Record-high radiation levels near Fukushima power plant

Water samples from the shores near the Fukushima prefecture have shown double the normal level of radioactive iodine.

­Japan’s science ministry says the highest levels of radiation have been detected in seawater off the coast of Fukushima Prefecture since the monitoring began about three weeks ago, NHK broadcaster reports.

The ministry said the level of dangerous iodine-131 was 88.5 bequerels per liter in a sample of water taken about 30km east from the crippled Fukushima-1 power plant, which is 2.2 times the government’s upper limit for wastewater from nuclear facilities. Samples taken 15km from the plant showed radiation levels 23 times the upper limit. The level of cesium-137 was also the highest observed so far, but was below the legal limit. Japan’s Nuclear and Safety Agency says radioactive substances seem to be flowing and diffusing northward.

The nuclear power plant’s operator said the level of the contaminated water in the tunnel of reactor 2 dropped by 4 centimeters to 95 centimeters below the surface as of 7am on Wednesday.

Currently, more than 250 tons of highly radioactive water has been removed from the tunnel into a turbine condenser.

The decision to remove the water was based on new data showing more radiation had leaked from the damaged plant than was previously thought. Tokyo Electric Power Company promised to try to identify radioactive substances in the water in the pool, and their densities, to determine whether the reactor's fuel has been damaged.
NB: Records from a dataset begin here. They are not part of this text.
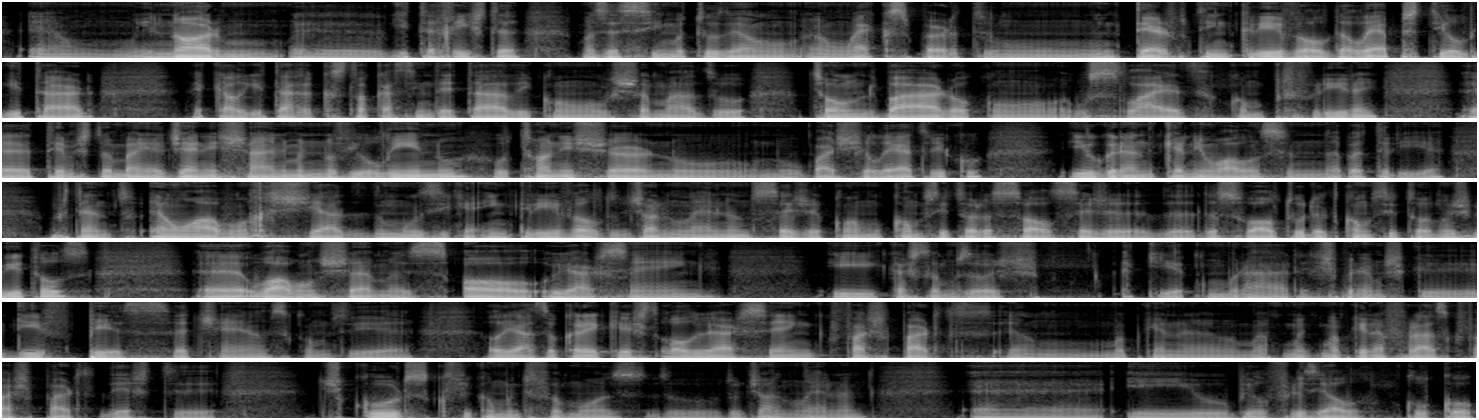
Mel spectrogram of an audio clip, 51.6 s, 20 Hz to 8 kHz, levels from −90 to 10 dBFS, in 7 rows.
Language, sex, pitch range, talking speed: Portuguese, male, 75-85 Hz, 170 wpm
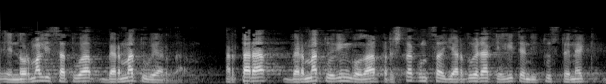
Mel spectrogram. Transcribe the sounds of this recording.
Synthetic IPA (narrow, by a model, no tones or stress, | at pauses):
no̞ɾmalisat̪uaβe̞ɾmat̪uβ̞e̞aɾða̰ː | ɾt̪aɾaβe̞ɾmat̪ue̞ɣ̞iŋɡo̞ð̞apɾe̞st̪akunt͡saʝaɾð̞ue̞ɾake̞ɣ̞it̪e̞nd̪it̪ust̪e̞ne̞k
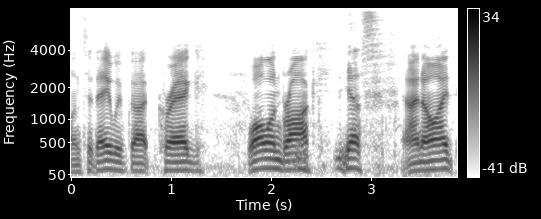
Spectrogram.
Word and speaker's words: Wallenbrock: was play baseball and today we've got craig wallen brock yes i know i pronounce that name right good and listen i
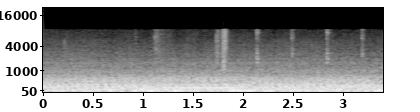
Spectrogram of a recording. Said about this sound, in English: This car is trying to get in. That's the car that's with the bus. California plates.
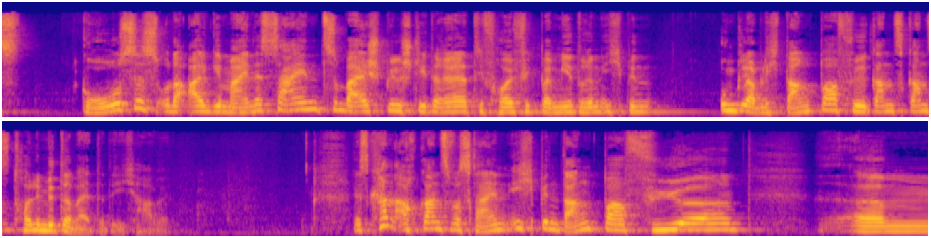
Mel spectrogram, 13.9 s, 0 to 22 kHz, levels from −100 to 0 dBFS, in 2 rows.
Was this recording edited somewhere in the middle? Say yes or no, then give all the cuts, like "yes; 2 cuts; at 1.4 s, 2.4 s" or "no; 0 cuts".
yes; 2 cuts; at 6.5 s, 10.5 s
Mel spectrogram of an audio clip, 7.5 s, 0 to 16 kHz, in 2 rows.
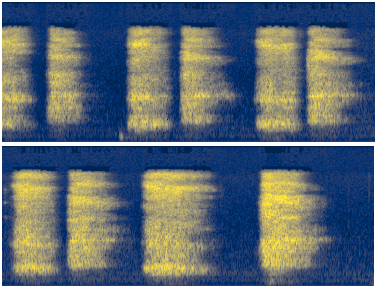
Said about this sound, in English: for you know people who struggle with nasal breathing at first, you know, we use something called a 579 where we'll give people like five mouth breaths where it's just like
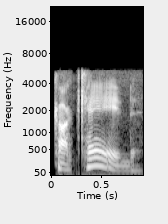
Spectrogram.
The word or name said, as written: cockade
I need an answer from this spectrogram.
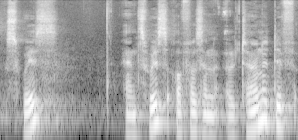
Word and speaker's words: SW15S: I simply pronounce this Swiss.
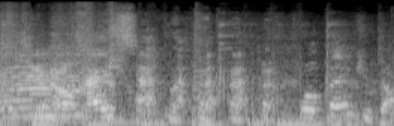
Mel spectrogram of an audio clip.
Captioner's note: laughs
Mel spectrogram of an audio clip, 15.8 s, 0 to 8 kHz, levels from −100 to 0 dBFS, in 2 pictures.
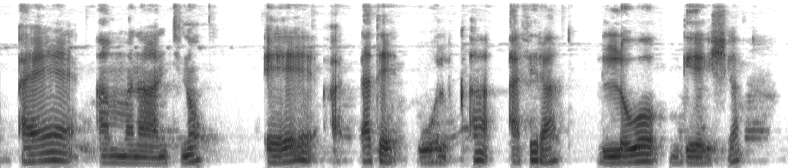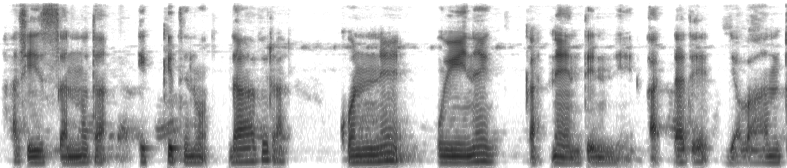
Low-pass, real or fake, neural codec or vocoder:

All these efforts are aimed at allowing workers to restore the reactor’s cooling system. Meanwhile, attempts to restore cooling systems at the other reactors appear to be no closer to success.

Engineers at the plant have resumed their efforts to remove the built-up radioactive water. A series of aftershocks made it impossible to start work until 7.30pm. on Tuesday. Representatives of the Tokyo Electric Power Company believe approximately 40 hours are needed in order to move the total of 700 tons of contaminated water from the tunnel.
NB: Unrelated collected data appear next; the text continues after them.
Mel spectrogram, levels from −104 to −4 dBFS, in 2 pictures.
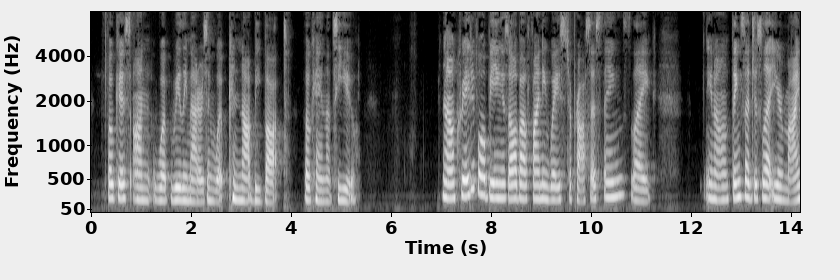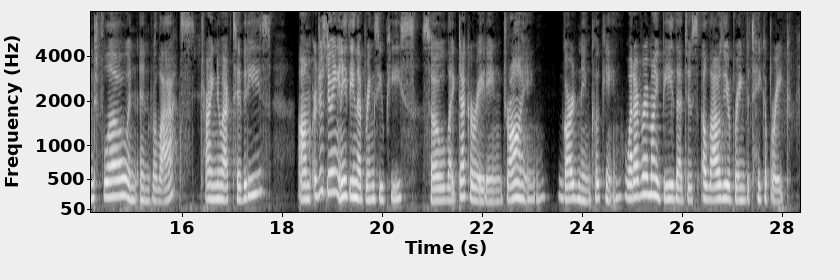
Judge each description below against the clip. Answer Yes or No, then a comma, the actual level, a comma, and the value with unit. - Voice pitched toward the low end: No, high, 205 Hz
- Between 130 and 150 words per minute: Yes, average, 145 wpm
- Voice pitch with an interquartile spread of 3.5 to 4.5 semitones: No, average, 3.1 semitones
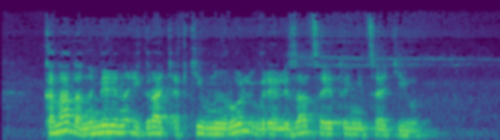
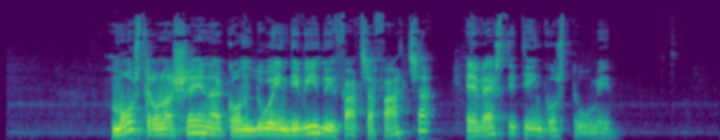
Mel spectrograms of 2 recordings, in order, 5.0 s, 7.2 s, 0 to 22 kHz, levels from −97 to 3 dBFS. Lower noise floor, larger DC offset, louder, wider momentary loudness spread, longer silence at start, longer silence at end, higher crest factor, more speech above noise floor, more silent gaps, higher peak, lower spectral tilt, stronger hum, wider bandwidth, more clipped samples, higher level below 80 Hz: second, -56 dBFS vs -72 dBFS; neither; about the same, -19 LUFS vs -17 LUFS; second, 10 LU vs 13 LU; second, 0.45 s vs 1.15 s; second, 0.7 s vs 1.1 s; about the same, 16 dB vs 16 dB; second, 38 dB vs 56 dB; neither; about the same, -2 dBFS vs -2 dBFS; about the same, -7 dB/octave vs -6 dB/octave; neither; about the same, 15.5 kHz vs 15 kHz; neither; about the same, -52 dBFS vs -54 dBFS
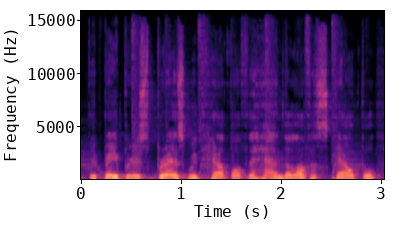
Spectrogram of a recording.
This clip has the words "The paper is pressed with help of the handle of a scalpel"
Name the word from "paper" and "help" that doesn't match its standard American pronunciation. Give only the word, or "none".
none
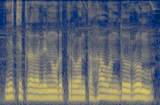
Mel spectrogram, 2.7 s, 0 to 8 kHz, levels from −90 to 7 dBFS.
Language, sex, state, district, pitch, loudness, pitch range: Kannada, male, Karnataka, Koppal, 145 Hz, -14 LUFS, 140-150 Hz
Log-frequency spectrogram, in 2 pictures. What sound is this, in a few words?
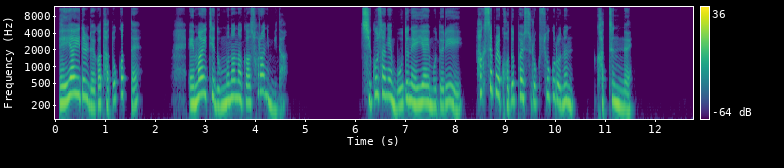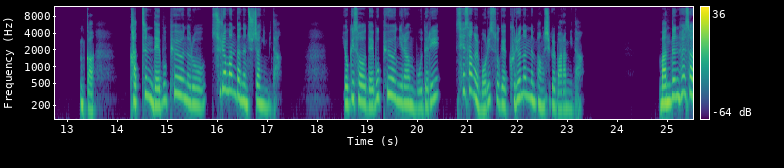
audiobook ko; every ai same brain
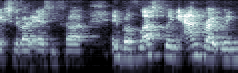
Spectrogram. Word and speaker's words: Antifa: Antifa. Pronounced Antifa. He spells it out, so you're sure to pronounce it Antifa. Not Antifa, Antifa.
The contaminated water was the reason why on Tuesday Japan raised the nuclear alert around the power plant to the maximum level of seven. This put the crisis on a par with the Chernobyl disaster. However, officials deny the upgrade means the situation has become more critical.

The water has turned out to be not the only matter of concern. Japan's science ministry claimed small amounts of radioactive strontium have been detected in soil and plants outside the 30-kilometer evacuation zone. Strontium-90 is a by-product of the fission of uranium and plutonium in nuclear reactors. It has a half-life of 29 years. As a product of nuclear fallout, it is highly dangerous – it tends to accumulate in bones and can cause cancer.
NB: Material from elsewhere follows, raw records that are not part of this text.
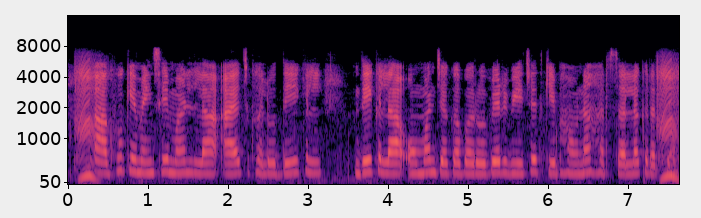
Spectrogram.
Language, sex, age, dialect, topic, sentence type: Chhattisgarhi, female, 18-24, Northern/Bhandar, banking, statement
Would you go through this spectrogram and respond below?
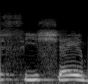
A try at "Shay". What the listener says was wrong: the C, the C and the S, it's silent, so it's Shay. It's pronounced Shay.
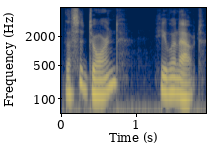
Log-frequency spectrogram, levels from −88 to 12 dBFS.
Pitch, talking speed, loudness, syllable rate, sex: 145 Hz, 155 wpm, -17 LUFS, 4.5 syllables/s, male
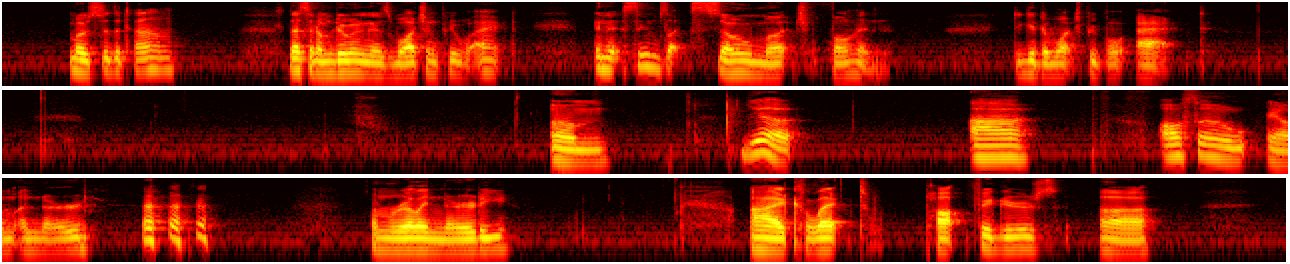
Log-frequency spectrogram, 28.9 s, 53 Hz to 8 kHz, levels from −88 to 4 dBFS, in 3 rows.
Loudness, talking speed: -26 LUFS, 85 wpm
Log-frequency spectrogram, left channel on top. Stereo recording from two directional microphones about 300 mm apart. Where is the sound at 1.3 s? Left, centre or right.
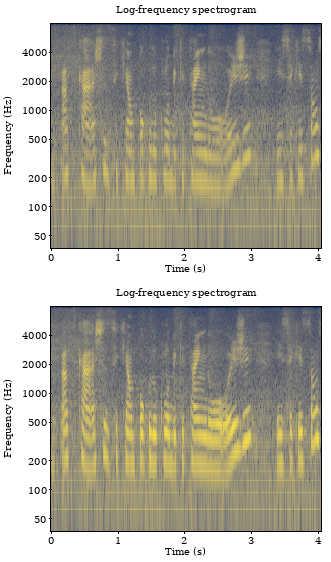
Left.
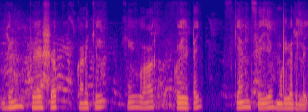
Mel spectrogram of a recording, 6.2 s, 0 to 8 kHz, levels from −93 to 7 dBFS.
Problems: low volume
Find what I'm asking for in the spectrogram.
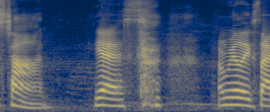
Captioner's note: chuckles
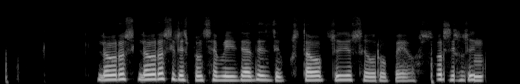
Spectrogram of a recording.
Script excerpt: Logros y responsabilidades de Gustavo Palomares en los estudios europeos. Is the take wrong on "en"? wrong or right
wrong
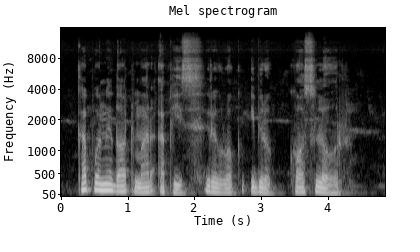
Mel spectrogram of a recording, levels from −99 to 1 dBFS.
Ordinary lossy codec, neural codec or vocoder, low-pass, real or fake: none; vocoder, 44.1 kHz, 128 mel bands every 512 samples, BigVGAN v2; 14.4 kHz; fake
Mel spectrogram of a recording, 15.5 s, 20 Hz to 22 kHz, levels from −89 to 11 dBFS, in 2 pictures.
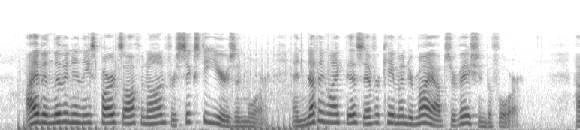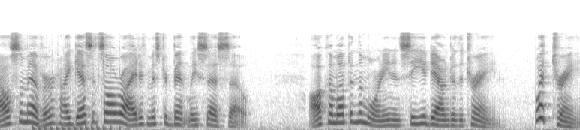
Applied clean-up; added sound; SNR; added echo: none; Motorcycle / Engine; 14 dB; none.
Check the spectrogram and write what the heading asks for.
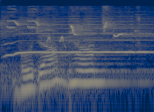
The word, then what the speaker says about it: भुजाभ्याम: फिर भुजाभ्याम। देखिए हमने भ के लिए 2 बार पढ़ा है, भुजाभ्याम। भुजाभ याम तो नहीं पढ़ा है ना।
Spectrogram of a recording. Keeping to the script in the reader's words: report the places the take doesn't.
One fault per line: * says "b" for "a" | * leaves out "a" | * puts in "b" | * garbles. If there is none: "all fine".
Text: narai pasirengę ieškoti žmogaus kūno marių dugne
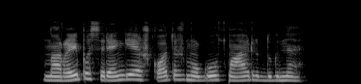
* leaves out "kūno"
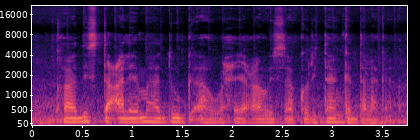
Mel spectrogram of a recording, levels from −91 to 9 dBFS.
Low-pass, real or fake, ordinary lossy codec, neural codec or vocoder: none; real; none; none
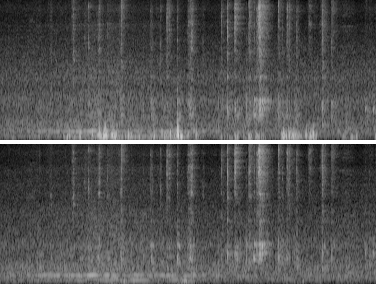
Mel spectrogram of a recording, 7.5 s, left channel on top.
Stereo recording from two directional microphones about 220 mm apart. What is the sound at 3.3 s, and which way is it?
Filing, 5° right (ahead or behind).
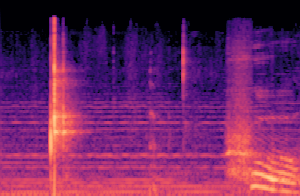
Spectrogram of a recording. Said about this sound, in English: So you can hear little twings and twangs as she pops open the top of the music box and begins trying to repair it.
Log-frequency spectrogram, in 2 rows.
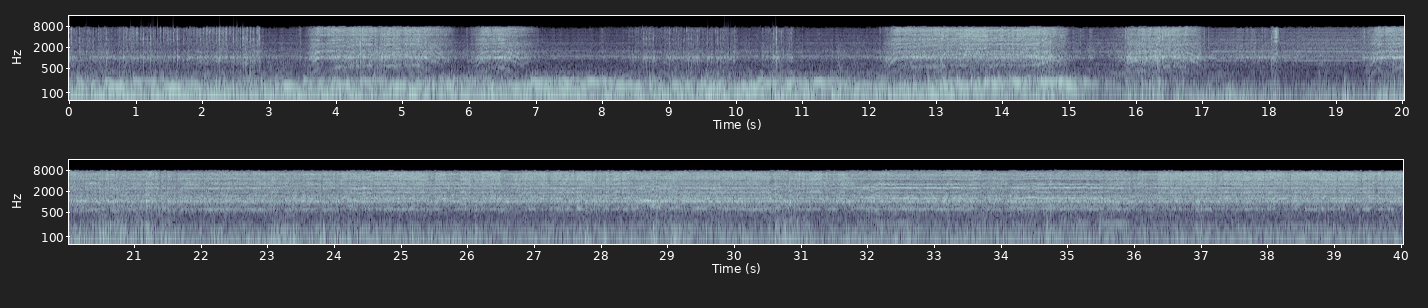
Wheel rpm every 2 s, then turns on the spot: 10, 20, 120, 30, 10, 10, 100, 110, 60, 20, 140, 160, 160, 160, 160, 160, 160, 160, 160, 160.
0-2 8-12 16-18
The level of radioactive substances in soil and weeds near the power plant has also been monitored by the ministry. What they found proves the radiation level in three different locations, each approximately 30km from the plant, is higher than was hoped. An extremely small amount of strontium was also found 40 to 80km from the plant. But the amount found is very low and will not have any negative impact.

A nuclear engineering expert says the fact that strontium was detected proves that the fuel in the reactor or the spent fuel in the pool was damaged.

Environment expert Christopher Busby believes it was criminally irresponsible to downplay the level of the disaster and not raise it to the maximum level from the very beginning. The fact that the levels of contamination have been downplayed is not only an element of psychological denial.

“We do know that the nuclear industry is very powerful, there’s a very powerful lobbying system, and there’s an enormous amount of money riding on the back of the nuclear industry through uranium shares and people who have shares in the development of nuclear industry and so on,” said Busby. “And it would be an absolute disaster to have to admit that it was as serious as it was.”

“I don’t think people will be able to go back to their homes there,” he added. “I think it will be an exclusion zone, as in Chernobyl, and people will be kept out of this zone.”